**Instructions to follow**
Restate each entry below exactly; pictures stay out of the copy.

== Given entries

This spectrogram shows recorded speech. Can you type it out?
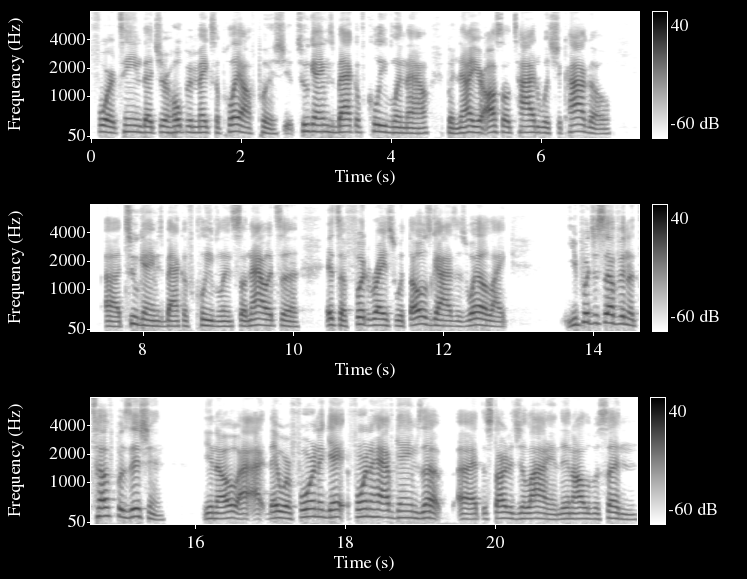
for a team that you're hoping makes a playoff push. You're two games back of Cleveland now, but now you're also tied with Chicago, uh, two games back of Cleveland. So now it's a it's a foot race with those guys as well. Like you put yourself in a tough position. You know, I, I, they were four and a ga- four and a half games up uh, at the start of July, and then all of a sudden,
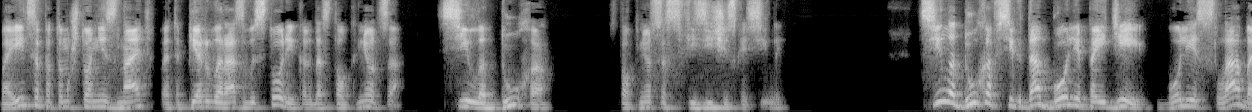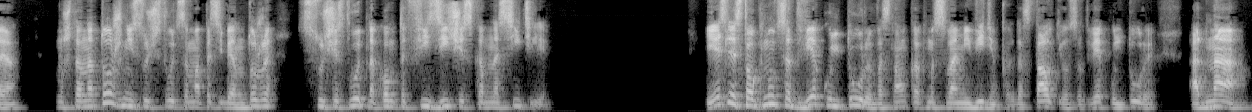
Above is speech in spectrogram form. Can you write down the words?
Боится, потому что он не знает, это первый раз в истории, когда столкнется сила духа столкнется с физической силой. Сила духа всегда более, по идее, более слабая, потому что она тоже не существует сама по себе, она тоже существует на каком-то физическом носителе. если столкнутся две культуры, в основном, как мы с вами видим, когда сталкиваются две культуры, одна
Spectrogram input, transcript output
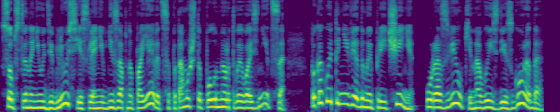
Собственно, не удивлюсь, если они внезапно появятся, потому что полумертвая возница по какой-то неведомой причине у развилки на выезде из города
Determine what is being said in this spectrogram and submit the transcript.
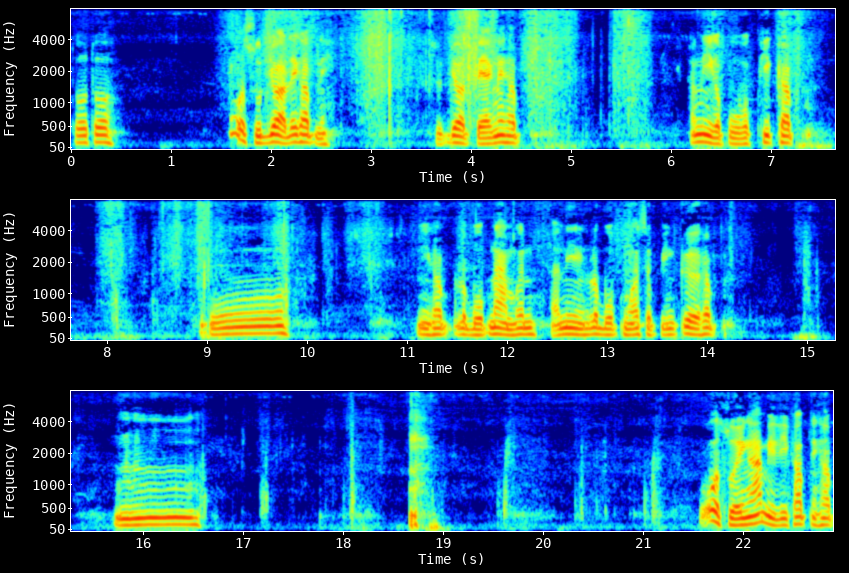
โตโตโอ้ สุดยอดเลยครับนี่ สุดยอดแปลงนะครับ ทั้งนี้กับปูบักพริกครับ โอ้ นี่ครับ ระบบน้ำเพิ่น อันนี้ระบบหัวสปริงเกอร์ครับ อืม อ้สวยงามอีกดีครับนี่ครับ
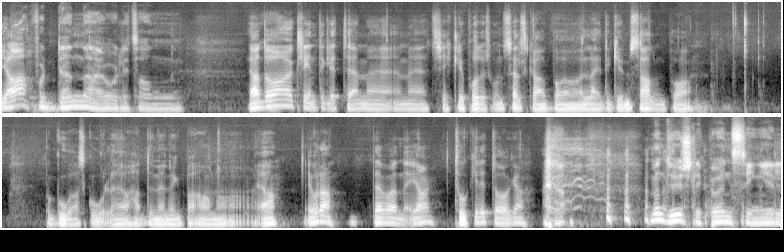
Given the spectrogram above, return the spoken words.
Ja, For den er jo litt sånn ja da klinte jeg litt til med, med et skikkelig produksjonsselskap og leide gymsalen på, på Goa skole og hadde med meg barn. og ja, Jo da. det var, ja, Tok jeg litt òg, ja. Men du slipper jo en singel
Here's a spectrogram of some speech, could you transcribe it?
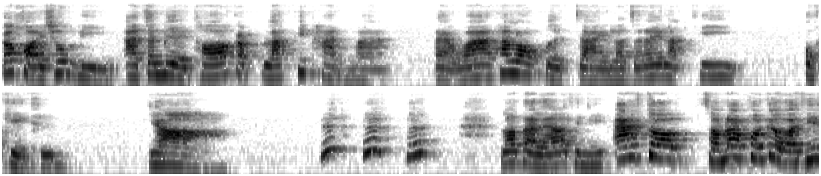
ก็ขอให้โชคดี อาจจะเหนื่อยท้อกับรักที่ผ่านมา แต่ว่าถ้าลองเปิดใจเราจะได้รักที่โอเคขึ้น อย่าเราแต่แล้วทีนี้อะจบสำหรับคนเกิดวันอาทิตย์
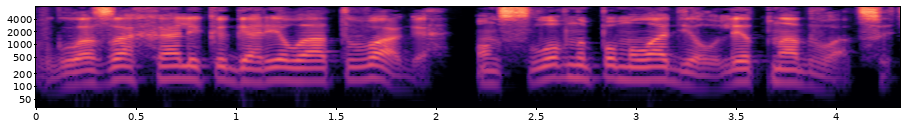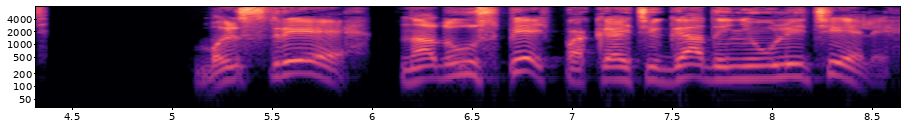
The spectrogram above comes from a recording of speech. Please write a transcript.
В глазах Алика горела отвага, он словно помолодел лет на двадцать. «Быстрее! Надо успеть, пока эти гады не улетели!»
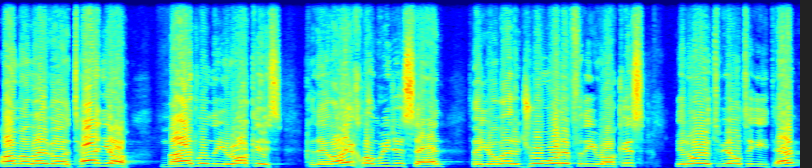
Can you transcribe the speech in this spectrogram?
Amal Leva Tanya, Madlin Lirakis. Kadei we just said that you're allowed to draw water for the Irakis in order to be able to eat them.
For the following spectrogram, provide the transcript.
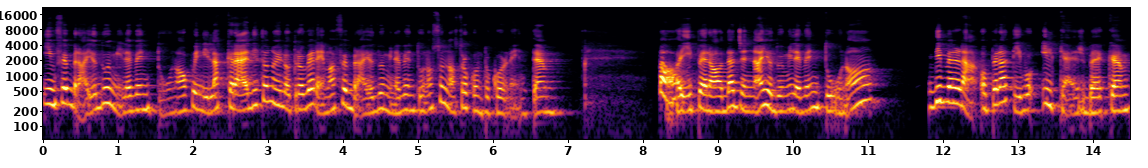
in febbraio 2021, quindi l'accredito noi lo troveremo a febbraio 2021 sul nostro conto corrente. Poi però da gennaio 2021 diverrà operativo il cashback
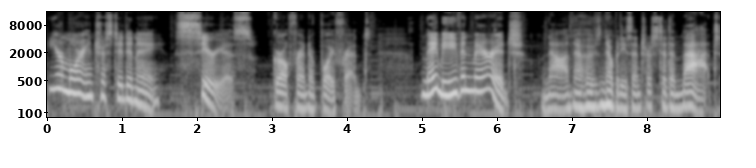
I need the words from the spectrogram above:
you're more interested in a serious girlfriend or boyfriend? Maybe even marriage? Nah, no, nobody's interested in that.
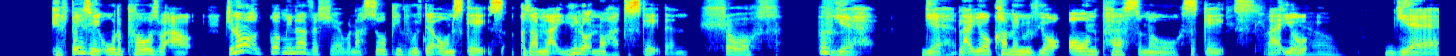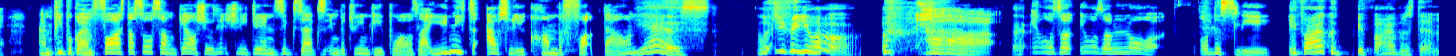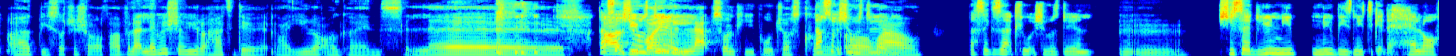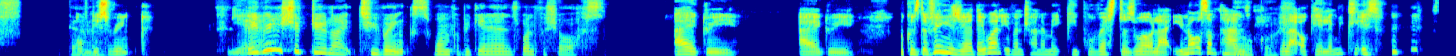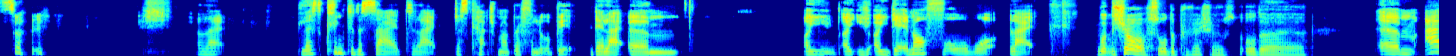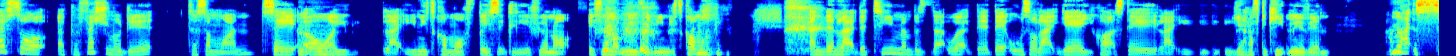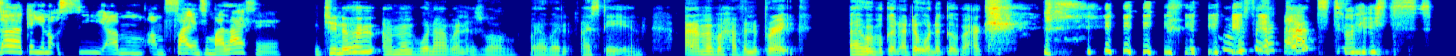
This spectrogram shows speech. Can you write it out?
it's basically all the pros were out. Do you know what got me nervous here when I saw people with their own skates? Because I'm like, you lot know how to skate then. Sure. Yeah. Yeah. Like you're coming with your own personal skates. Like you're hell. yeah. And people going fast. I saw some girl, she was literally doing zigzags in between people. I was like, you need to absolutely calm the fuck down. Yes. What do you think you are? yeah. It was a it was a lot. Honestly, if I could, if I was them, I'd be such a show off. I'd be like, "Let me show you lot how to do it." Like you lot are going slow. That's I'd what she was doing. Laps on people just cause. That's what she was oh, doing. Wow, that's exactly what she was doing. Mm-mm. She said, "You new- newbies need to get the hell off Damn. of this rink." Yeah, they really should do like two rinks, one for beginners, one for show offs. I agree. I agree. Because the thing is, yeah, they weren't even trying to make people rest as well. Like, you know, sometimes oh, you're like, okay, let me clear. Sorry. I'm like, let's cling to the side to like just catch my breath a little bit. They're like, um, are you are you are you getting off or what? Like, what the show offs or the professionals or the? Um, I saw a professional do it to someone say, mm-hmm. "Oh, are you like you need to come off?" Basically, if you're not if you're not moving, you need to come off and then like the team members that work there, they're also like, yeah, you can't stay. Like you, you have to keep moving. I'm like, sir, can you not see? I'm I'm fighting for my life here. Do you know? Who I remember when I went as well. When I went ice skating, and I remember having a break. I remember going, I don't want to go back. I can't do it.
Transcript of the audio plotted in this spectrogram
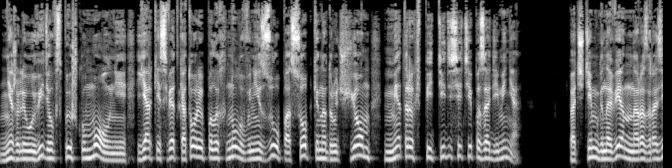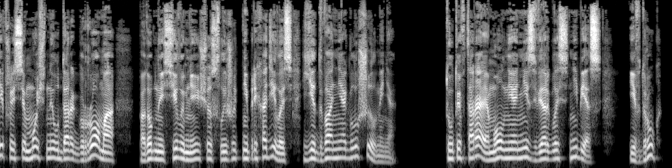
нежели увидел вспышку молнии, яркий свет которой полыхнул внизу по сопке над ручьем метрах в пятидесяти позади меня. Почти мгновенно разразившийся мощный удар грома Подобной силы мне еще слышать не приходилось, едва не оглушил меня. Тут и вторая молния низверглась с небес, и вдруг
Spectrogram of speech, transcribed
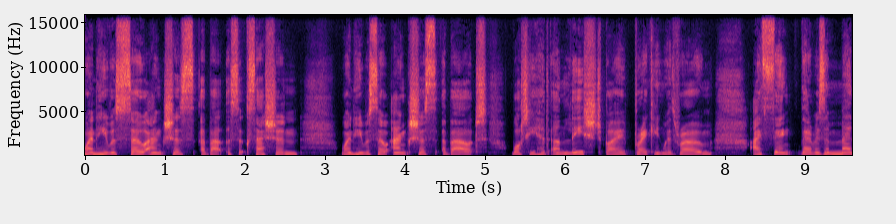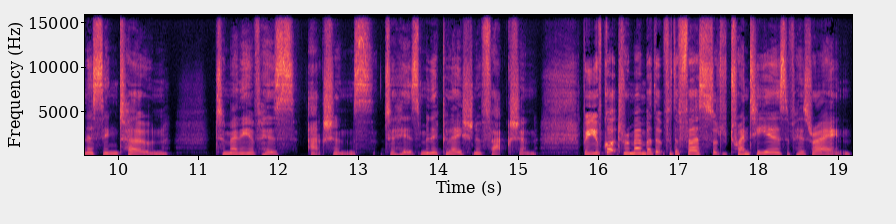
when he was so anxious about the succession, when he was so anxious about what he had unleashed by breaking with Rome, I think there is a menacing tone to many of his actions, to his manipulation of faction. But you've got to remember that for the first sort of 20 years of his reign,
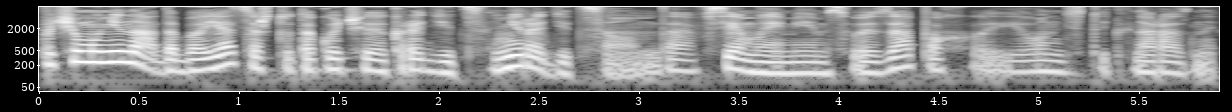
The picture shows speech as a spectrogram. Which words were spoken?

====

**Answer for the task**
This spectrogram shows recorded speech. Can you type it out?
for a team that you're hoping makes a playoff push. You're two games back of Cleveland now, but now you're also tied with Chicago, uh, two games back of Cleveland. So now it's a it's a foot race with those guys as well. Like you put yourself in a tough position. You know, I, I, they were four and a ga- four and a half games up uh, at the start of July, and then all of a sudden,
Above is speech in spectrogram form. Can you write down the words?
Боится, потому что он не знает, это первый раз в истории, когда столкнется сила духа столкнется с физической силой. Сила духа всегда более, по идее, более слабая, потому что она тоже не существует сама по себе, она тоже существует на каком-то физическом носителе. если столкнутся две культуры, в основном, как мы с вами видим, когда сталкиваются две культуры, одна
Spectrogram input, transcript output
Собственно, не удивлюсь, если они внезапно появятся, потому что полумертвая возница по какой-то неведомой причине у развилки на выезде из города
Determine what is being said in this spectrogram and submit the transcript.
โตโตโอ้ สุดยอดเลยครับนี่ สุดยอดแปลงนะครับ ทั้งนี้กับปูบักพริกครับ โอ้ นี่ครับ ระบบน้ำเพิ่น อันนี้ระบบหัวสปริงเกอร์ครับ อืม อ้สวยงามอีกดีครับนี่ครับ
Given the spectrogram above, return the spoken words.
Ja, For den er jo litt sånn ja da klinte jeg litt til med, med et skikkelig produksjonsselskap og leide gymsalen på, på Goa skole og hadde med meg barn. og ja, Jo da. det var, ja, Tok jeg litt òg, ja. Men du slipper jo en singel
Here's a spectrogram of some speech, could you transcribe it?
ก็ขอให้โชคดี อาจจะเหนื่อยท้อกับรักที่ผ่านมา แต่ว่าถ้าลองเปิดใจเราจะได้รักที่โอเคขึ้น อย่าเราแต่แล้วทีนี้อะจบสำหรับคนเกิดวันอาทิตย์
The spectrogram above comes from a recording of speech. Please write a transcript.
В глазах Алика горела отвага, он словно помолодел лет на двадцать. «Быстрее! Надо успеть, пока эти гады не улетели!»
Can you transcribe the speech in this spectrogram?
Amal Leva Tanya, Madlin Lirakis. Kadei we just said that you're allowed to draw water for the Irakis in order to be able to eat them.
For the following spectrogram, provide the transcript.
in febbraio 2021, quindi l'accredito noi lo troveremo a febbraio 2021 sul nostro conto corrente. Poi però da gennaio 2021 diverrà operativo il cashback
I need the words from the spectrogram above:
you're more interested in a serious girlfriend or boyfriend? Maybe even marriage? Nah, no, nobody's interested in that.
This spectrogram shows speech. Can you write it out?
it's basically all the pros were out. Do you know what got me nervous here when I saw people with their own skates? Because I'm like, you lot know how to skate then. Sure. Yeah. Yeah. Like you're coming with your own personal skates. Like you're hell. yeah. And people going fast. I saw some girl, she was literally doing zigzags in between people. I was like, you need to absolutely calm the fuck down. Yes. What do you think you are? yeah. It was a it was a lot. Honestly, if I could, if I was them, I'd be such a show off. I'd be like, "Let me show you lot how to do it." Like you lot are going slow. That's I'd what she was doing. Laps on people just cause. That's what she was oh, doing. Wow, that's exactly what she was doing. Mm-mm. She said, "You new- newbies need to get the hell off Damn. of this rink." Yeah, they really should do like two rinks, one for beginners, one for show offs. I agree. I agree. Because the thing is, yeah, they weren't even trying to make people rest as well. Like, you know, sometimes oh, you're like, okay, let me clear. Sorry. I'm like, let's cling to the side to like just catch my breath a little bit. They're like, um, are you are you are you getting off or what? Like, what the show offs or the professionals or the? Um, I saw a professional do it to someone say, mm-hmm. "Oh, are you like you need to come off?" Basically, if you're not if you're not moving, you need to come off and then like the team members that work there, they're also like, yeah, you can't stay. Like you, you have to keep moving. I'm like, sir, can you not see? I'm I'm fighting for my life here. Do you know? Who I remember when I went as well. When I went ice skating, and I remember having a break. I remember going, I don't want to go back. I can't do it.
Transcript of the audio plotted in this spectrogram
нежели увидел вспышку молнии, яркий свет которой полыхнул внизу по сопке над ручьем метрах в пятидесяти позади меня. Почти мгновенно разразившийся мощный удар грома Подобной силы мне еще слышать не приходилось, едва не оглушил меня. Тут и вторая молния низверглась с небес, и вдруг
Spectrogram of speech, transcribed
when he was so anxious about the succession, when he was so anxious about what he had unleashed by breaking with Rome, I think there is a menacing tone to many of his actions, to his manipulation of faction. But you've got to remember that for the first sort of 20 years of his reign,
The picture shows speech as a spectrogram. Which words were spoken?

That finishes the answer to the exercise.